> _Task requirements_:
Could you repeat all of the entries exactly, leaving out any pictures?

== Segment start ==

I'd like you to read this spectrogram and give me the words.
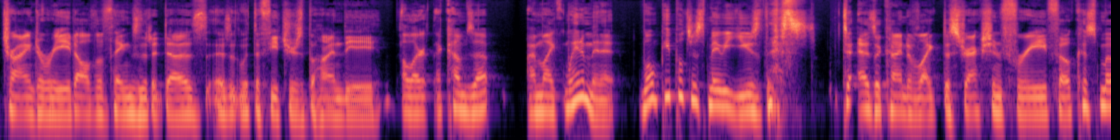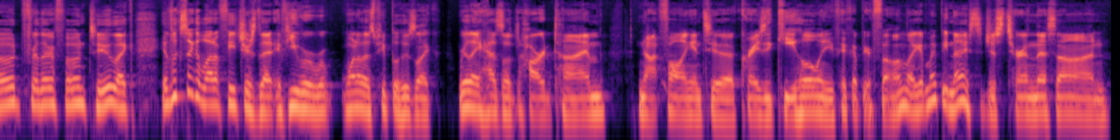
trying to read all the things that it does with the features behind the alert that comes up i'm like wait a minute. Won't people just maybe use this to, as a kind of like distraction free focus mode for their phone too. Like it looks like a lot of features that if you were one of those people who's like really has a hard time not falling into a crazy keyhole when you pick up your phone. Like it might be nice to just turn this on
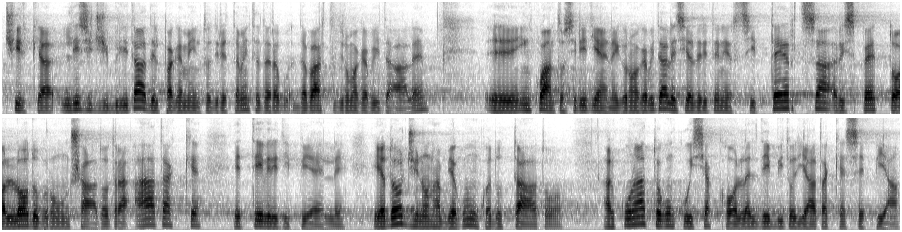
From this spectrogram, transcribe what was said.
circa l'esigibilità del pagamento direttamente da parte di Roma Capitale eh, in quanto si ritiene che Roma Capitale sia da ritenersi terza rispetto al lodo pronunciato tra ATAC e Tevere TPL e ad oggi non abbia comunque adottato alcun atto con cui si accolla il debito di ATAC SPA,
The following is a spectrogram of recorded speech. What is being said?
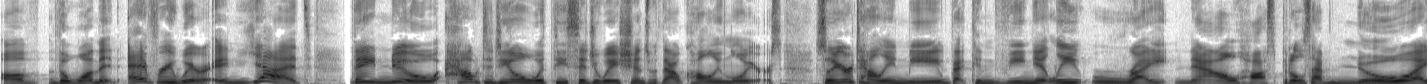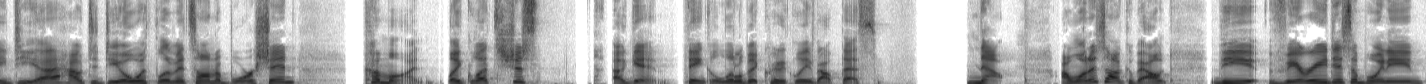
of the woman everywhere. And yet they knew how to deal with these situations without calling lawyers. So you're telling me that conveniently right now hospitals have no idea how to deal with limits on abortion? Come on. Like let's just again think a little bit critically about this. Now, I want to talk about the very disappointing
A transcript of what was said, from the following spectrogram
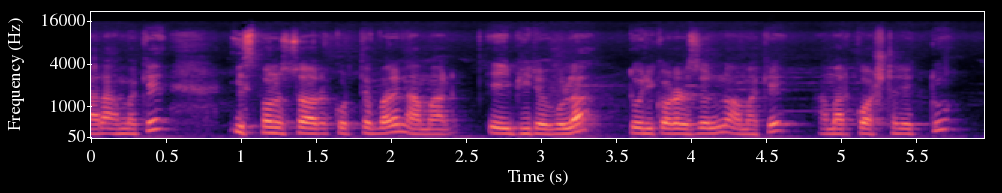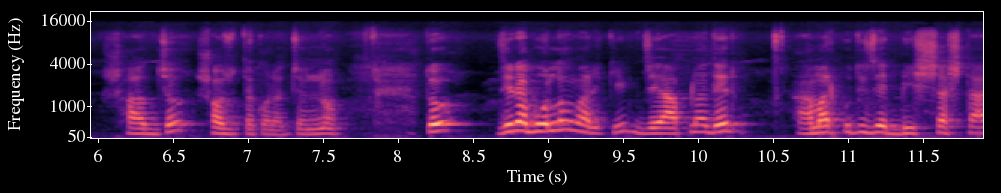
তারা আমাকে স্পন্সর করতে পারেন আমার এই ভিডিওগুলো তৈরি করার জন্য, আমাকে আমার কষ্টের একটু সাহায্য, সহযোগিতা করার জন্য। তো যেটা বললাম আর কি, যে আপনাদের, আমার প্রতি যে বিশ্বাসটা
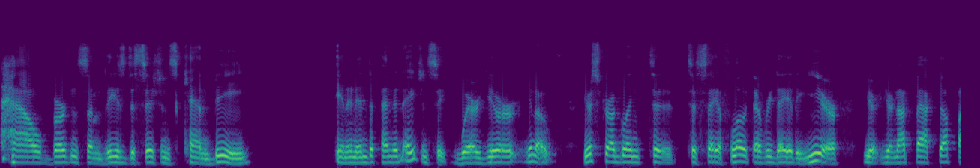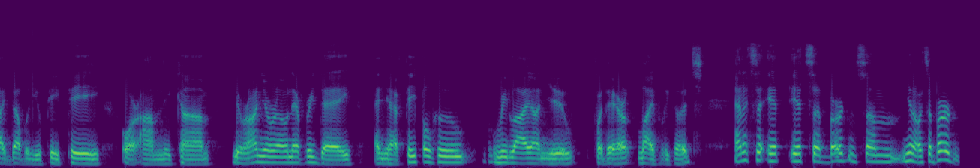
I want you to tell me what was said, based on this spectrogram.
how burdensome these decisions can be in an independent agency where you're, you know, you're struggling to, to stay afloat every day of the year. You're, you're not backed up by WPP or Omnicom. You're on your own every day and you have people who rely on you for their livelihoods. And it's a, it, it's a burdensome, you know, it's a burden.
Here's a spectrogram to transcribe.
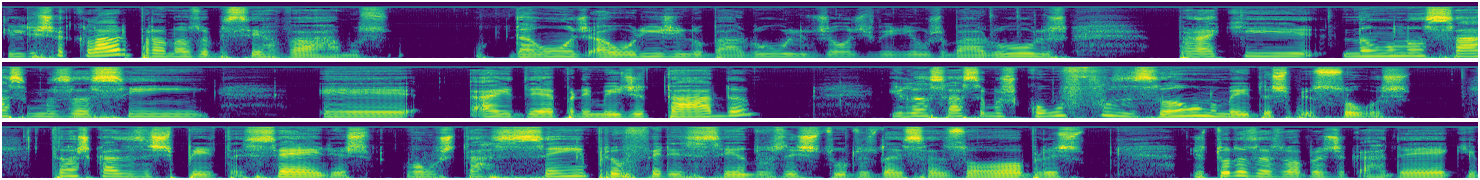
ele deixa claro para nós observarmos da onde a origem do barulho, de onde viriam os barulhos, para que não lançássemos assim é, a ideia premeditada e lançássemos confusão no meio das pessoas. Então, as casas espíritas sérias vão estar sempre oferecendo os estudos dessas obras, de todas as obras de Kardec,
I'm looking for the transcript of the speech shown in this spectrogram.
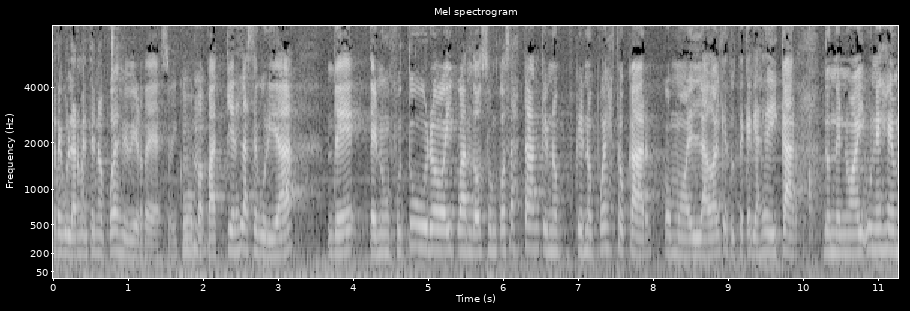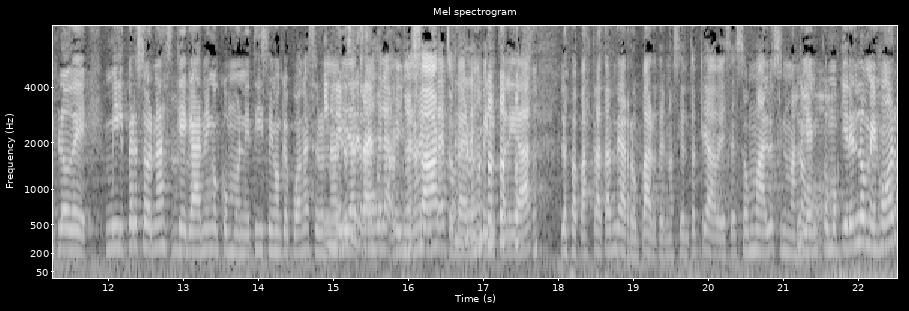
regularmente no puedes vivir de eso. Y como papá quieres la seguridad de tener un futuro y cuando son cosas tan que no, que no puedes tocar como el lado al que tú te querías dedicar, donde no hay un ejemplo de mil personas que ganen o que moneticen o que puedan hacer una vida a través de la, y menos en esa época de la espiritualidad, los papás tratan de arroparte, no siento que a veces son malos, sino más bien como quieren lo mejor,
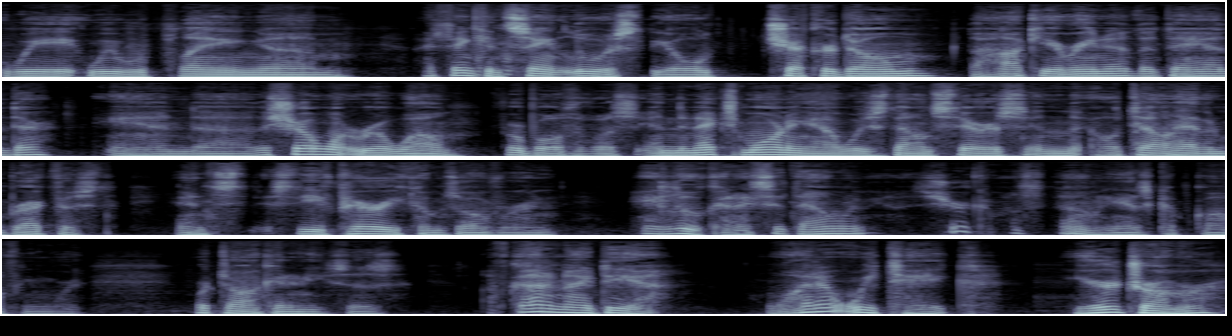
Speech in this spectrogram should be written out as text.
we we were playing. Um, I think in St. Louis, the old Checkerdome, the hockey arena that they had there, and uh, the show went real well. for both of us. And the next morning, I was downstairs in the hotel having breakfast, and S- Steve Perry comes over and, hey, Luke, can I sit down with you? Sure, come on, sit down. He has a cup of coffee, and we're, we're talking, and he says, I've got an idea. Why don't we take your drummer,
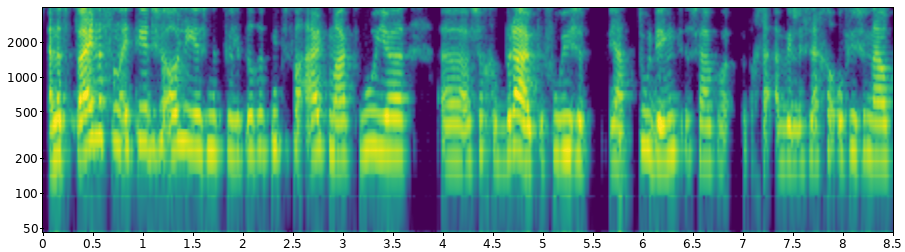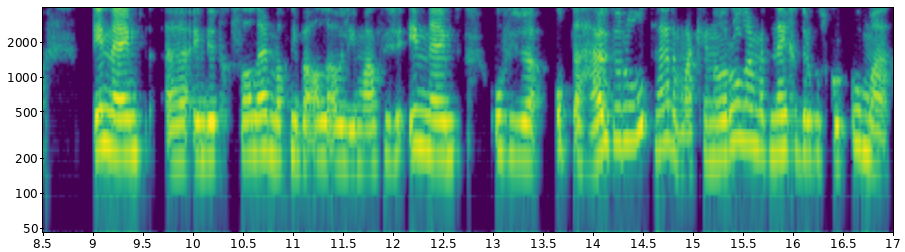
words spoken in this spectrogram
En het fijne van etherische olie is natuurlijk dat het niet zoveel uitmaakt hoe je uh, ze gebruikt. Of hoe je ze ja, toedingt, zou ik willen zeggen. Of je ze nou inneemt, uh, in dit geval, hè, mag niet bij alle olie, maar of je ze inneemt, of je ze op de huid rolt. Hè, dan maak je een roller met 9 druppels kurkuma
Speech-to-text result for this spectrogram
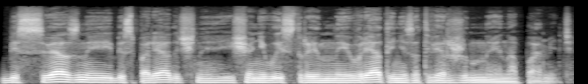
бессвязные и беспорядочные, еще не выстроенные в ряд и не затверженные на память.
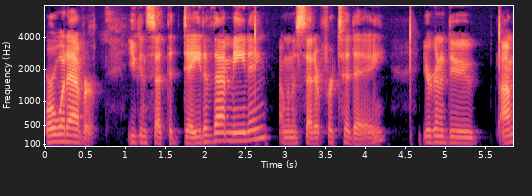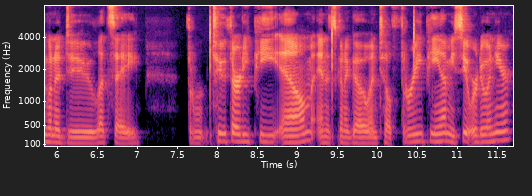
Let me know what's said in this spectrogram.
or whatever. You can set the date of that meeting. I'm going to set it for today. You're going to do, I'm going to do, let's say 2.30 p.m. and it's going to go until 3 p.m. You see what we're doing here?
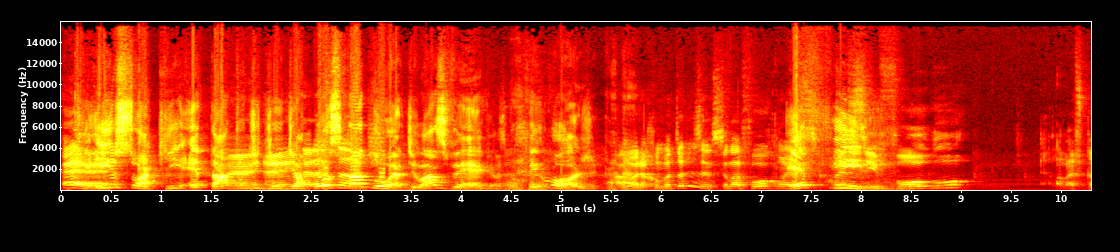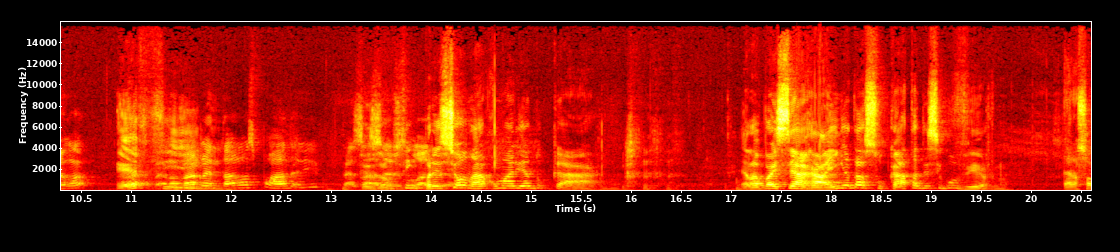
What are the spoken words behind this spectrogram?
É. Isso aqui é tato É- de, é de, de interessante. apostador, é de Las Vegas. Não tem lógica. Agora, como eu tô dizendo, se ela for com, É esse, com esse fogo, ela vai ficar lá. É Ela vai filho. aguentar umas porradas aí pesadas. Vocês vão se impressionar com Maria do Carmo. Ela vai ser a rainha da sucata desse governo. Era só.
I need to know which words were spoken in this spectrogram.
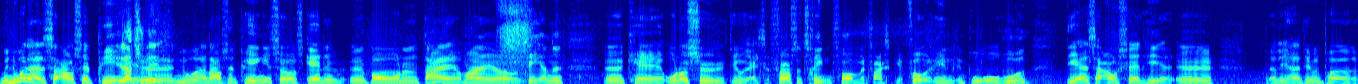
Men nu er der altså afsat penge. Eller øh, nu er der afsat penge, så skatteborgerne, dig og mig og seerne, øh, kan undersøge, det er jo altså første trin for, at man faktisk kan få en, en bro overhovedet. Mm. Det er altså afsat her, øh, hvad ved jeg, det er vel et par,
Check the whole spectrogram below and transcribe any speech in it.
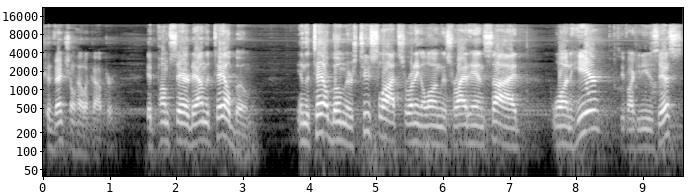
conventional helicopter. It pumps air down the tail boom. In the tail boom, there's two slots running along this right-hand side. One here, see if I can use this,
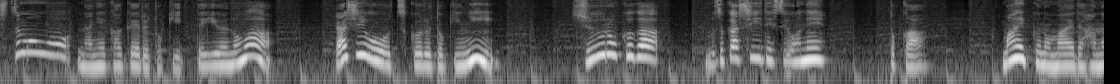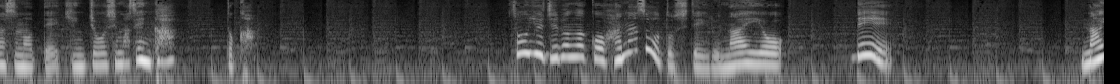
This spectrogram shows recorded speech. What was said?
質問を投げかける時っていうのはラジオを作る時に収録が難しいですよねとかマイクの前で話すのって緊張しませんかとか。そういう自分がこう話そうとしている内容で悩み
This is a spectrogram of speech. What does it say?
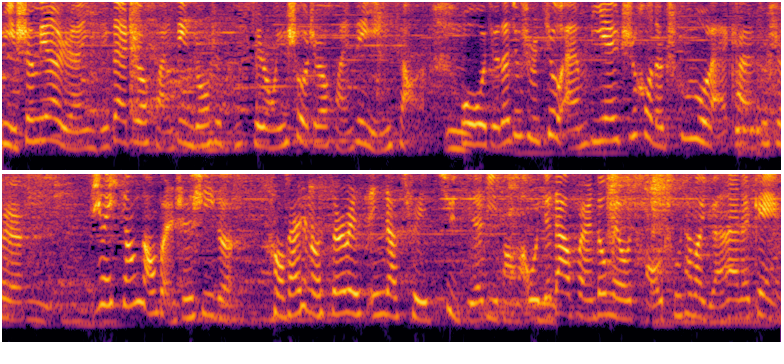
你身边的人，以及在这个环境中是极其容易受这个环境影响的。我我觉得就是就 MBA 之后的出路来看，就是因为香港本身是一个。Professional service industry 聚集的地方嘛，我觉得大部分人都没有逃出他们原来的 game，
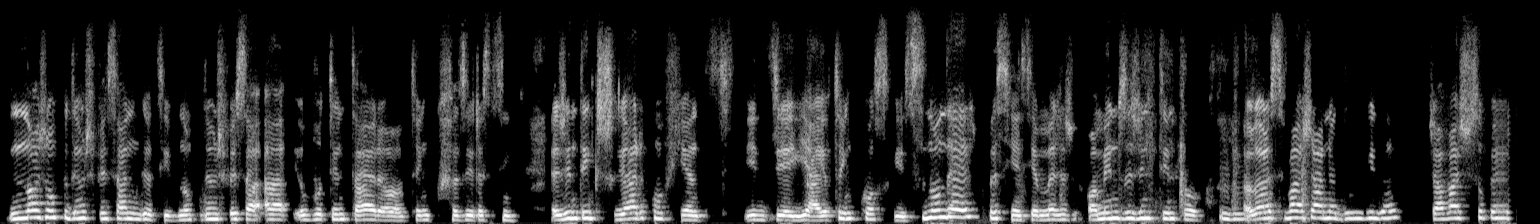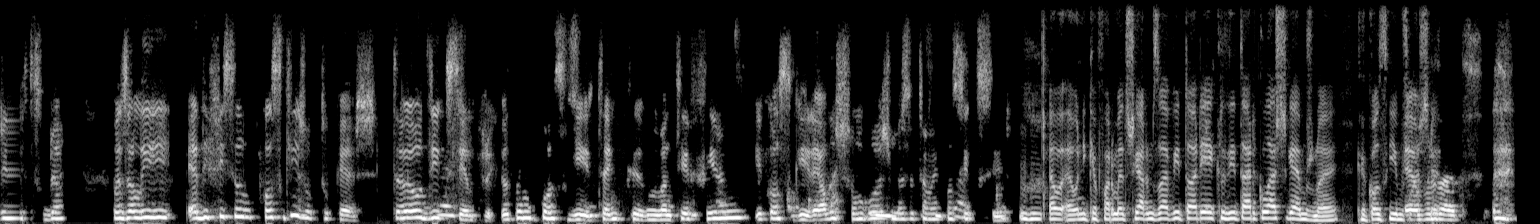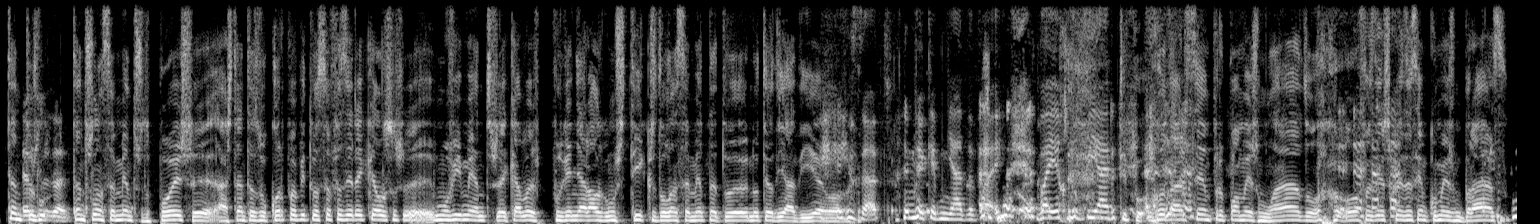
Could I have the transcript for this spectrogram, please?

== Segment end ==

> _Answer space_:
I'd like you to read this spectrogram and give me the words.
trying to read all the things that it does with the features behind the alert that comes up i'm like wait a minute. Won't people just maybe use this to, as a kind of like distraction free focus mode for their phone too. Like it looks like a lot of features that if you were one of those people who's like really has a hard time not falling into a crazy keyhole when you pick up your phone. Like it might be nice to just turn this on
From this spectrogram, transcribe what was said.
circa l'esigibilità del pagamento direttamente da parte di Roma Capitale eh, in quanto si ritiene che Roma Capitale sia da ritenersi terza rispetto al lodo pronunciato tra ATAC e Tevere TPL e ad oggi non abbia comunque adottato alcun atto con cui si accolla il debito di ATAC SPA,
The following is a spectrogram of recorded speech. What is being said?
of the woman everywhere. And yet they knew how to deal with these situations without calling lawyers. So you're telling me that conveniently right now hospitals have no idea how to deal with limits on abortion? Come on. Like let's just again think a little bit critically about this. Now, I want to talk about the very disappointing
A transcript of what was said, from the following spectrogram
তারা আমাকে স্পন্সর করতে পারেন আমার এই ভিডিওগুলো তৈরি করার জন্য, আমাকে আমার কষ্টের একটু সাহায্য, সহযোগিতা করার জন্য। তো যেটা বললাম আর কি, যে আপনাদের, আমার প্রতি যে বিশ্বাসটা
I want you to tell me what was said, based on this spectrogram.
how burdensome these decisions can be in an independent agency where you're, you know, you're struggling to, to stay afloat every day of the year. You're, you're not backed up by WPP or Omnicom. You're on your own every day and you have people who rely on you for their livelihoods. And it's a, it, it's a burdensome, you know, it's a burden.
Here's a spectrogram to transcribe.
ele deixa claro para nós observarmos da onde a origem do barulho, de onde viriam os barulhos, para que não lançássemos assim é, a ideia premeditada e lançássemos confusão no meio das pessoas. Então, as casas espíritas sérias vão estar sempre oferecendo os estudos dessas obras, de todas as obras de Kardec,
I'm looking for the transcript of the speech shown in this spectrogram.
regularmente no puedes vivir de eso. Y como papá quieres la seguridad de tener un futuro y cuando son cosas tan que no, que no puedes tocar como el lado al que tú te querías dedicar, donde no hay un ejemplo de mil personas que ganen o que moneticen o que puedan hacer una vida a través de la, y menos en esa época de la espiritualidad, los papás tratan de arroparte, no siento que a veces son malos, sino más bien como quieren lo mejor,
Speech in this spectrogram should be written out as text.
we we were playing. Um, I think in St. Louis, the old Checkerdome, the hockey arena that they had there, and uh, the show went real well. for both of us. And the next morning, I was downstairs in the hotel having breakfast, and S- Steve Perry comes over and, hey, Luke, can I sit down with you? Sure, come on, sit down. He has a cup of coffee, and we're, we're talking, and he says, I've got an idea. Why don't we take your drummer,
words spoken in this spectrogram
En het fijne van etherische olie is natuurlijk dat het niet zoveel uitmaakt hoe je uh, ze gebruikt. Of hoe je ze ja, toedingt, zou ik willen zeggen. Of je ze nou inneemt, uh, in dit geval, hè, mag niet bij alle olie, maar of je ze inneemt, of je ze op de huid rolt. Hè, dan maak je een roller met 9 druppels kurkuma
Speech-to-text result for this spectrogram
бессвязные и беспорядочные, еще не выстроенные в ряд и не затверженные на память.
Let me know what's said in this spectrogram.
or whatever. You can set the date of that meeting. I'm going to set it for today. You're going to do, I'm going to do, let's say 2.30 p.m. and it's going to go until 3 p.m. You see what we're doing here?
What are the spoken words behind this spectrogram?
É. Isso aqui é tato É- de, é de, de interessante. apostador, é de Las Vegas. Não tem lógica. Agora, como eu tô dizendo, se ela for com, É esse, com esse fogo, ela vai ficar lá. É Ela vai filho. aguentar umas porradas aí pesadas. Vocês vão se impressionar com Maria do Carmo. Ela vai ser a rainha da sucata desse governo. Era só.
I need to know which words were spoken in this spectrogram.
Men nu er der altså afsat penge. Eller øh, nu er der afsat penge, så skatteborgerne, dig og mig og seerne, øh, kan undersøge, det er jo altså første trin for, at man faktisk kan få en, en bro overhovedet. Mm. Det er altså afsat her, øh, hvad ved jeg, det er vel et par,
Check the whole spectrogram below and transcribe any speech in it.
conventional helicopter. It pumps air down the tail boom. In the tail boom, there's two slots running along this right-hand side. One here, see if I can use this,
This spectrogram shows recorded speech. What was said?
質問を投げかける時っていうのはラジオを作る時に収録が難しいですよねとかマイクの前で話すのって緊張しませんかとか。そういう自分がこう話そうとしている内容で悩み
This is a spectrogram of speech. What does it say?
你身边的人，以及在这个环境中是极其容易受这个环境影响的。我我觉得就是就 MBA 之后的出路来看，就是因为香港本身是一个。Professional service industry 聚集的地方嘛，我觉得大部分人都没有逃出他们原来的 game，
Could I have the transcript for this spectrogram, please?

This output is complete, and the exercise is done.